The Washington-based World Bank says it has approved a plan to grant the pro-Western Ukrainian government a $500-million loan package.
In a Tuesday statement, the World Bank’s Board of Executive Directors said the new financing supports a number of structural and macroeconomic reforms in Ukraine to enhance the country’s business environment and public sector governance.
“The package of reforms supported by this operation will help address the deep-rooted structural problems that have contributed to Ukraine’s current economic crisis,” said Qimiao Fan, World Bank Country Director for Belarus, Moldova, and Ukraine.
“We are helping Ukraine to implement an urgent set of measures, which will be essential to stabilize the economy, provide quality services to all Ukrainians and return the country to a sustainable growth path,” Fan added.
The loan is part of the World Bank’s financial support package announced in February, which is set to provide Kiev with up to $2 billion in the current year. In May 2014, the organization disbursed a $750 million loan to Kiev.
Earlier this month, the International Monetary Fund (IMF) approved a new $1.7 billion loan for Ukraine, a tenth of the $17.5-billion financial aid program adopted by the organization in March.

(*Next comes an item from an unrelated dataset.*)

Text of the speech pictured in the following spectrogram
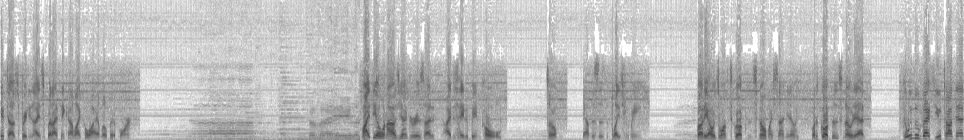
Utah's pretty nice, but I think I like Hawaii a little bit more. My deal when I was younger is I, I just hated being cold. So, yeah, this is the place for me. Buddy always wants to go up to the snow, my son, you know. He, what is go up to the snow, Dad? Can we move back to Utah, Dad?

Ukraine has accepted to implement economic reforms in exchange for the bailout.
Kiev’s debt will rise to 95 percent of its gross domestic product (GDP) by the end of 2015, according to the National Bank of Ukraine’s July statement.
The country’s economy has been damaged by clashes in its eastern regions with pro-Russians.
Ukrainian servicemen stand on an armored personnel carrier on their way to the village of Staroignativka in the eastern Donetsk region, August 12, 2015. (© AFP)
The two mainly Russian-speaking regions of Donetsk and Luhansk in eastern Ukraine have been the scene of deadly clashes between pro-Russia forces and the Ukrainian army since Kiev launched military operations to silence protests there in mid-April 2014.
Violence intensified in May last year after the two flashpoint regions held local referendums in which their residents voted overwhelmingly in favor of independence from Ukraine and joining the Russian Federation.
The fighting has reportedly left almost 7,000 people dead, and more than 17,000 others injured.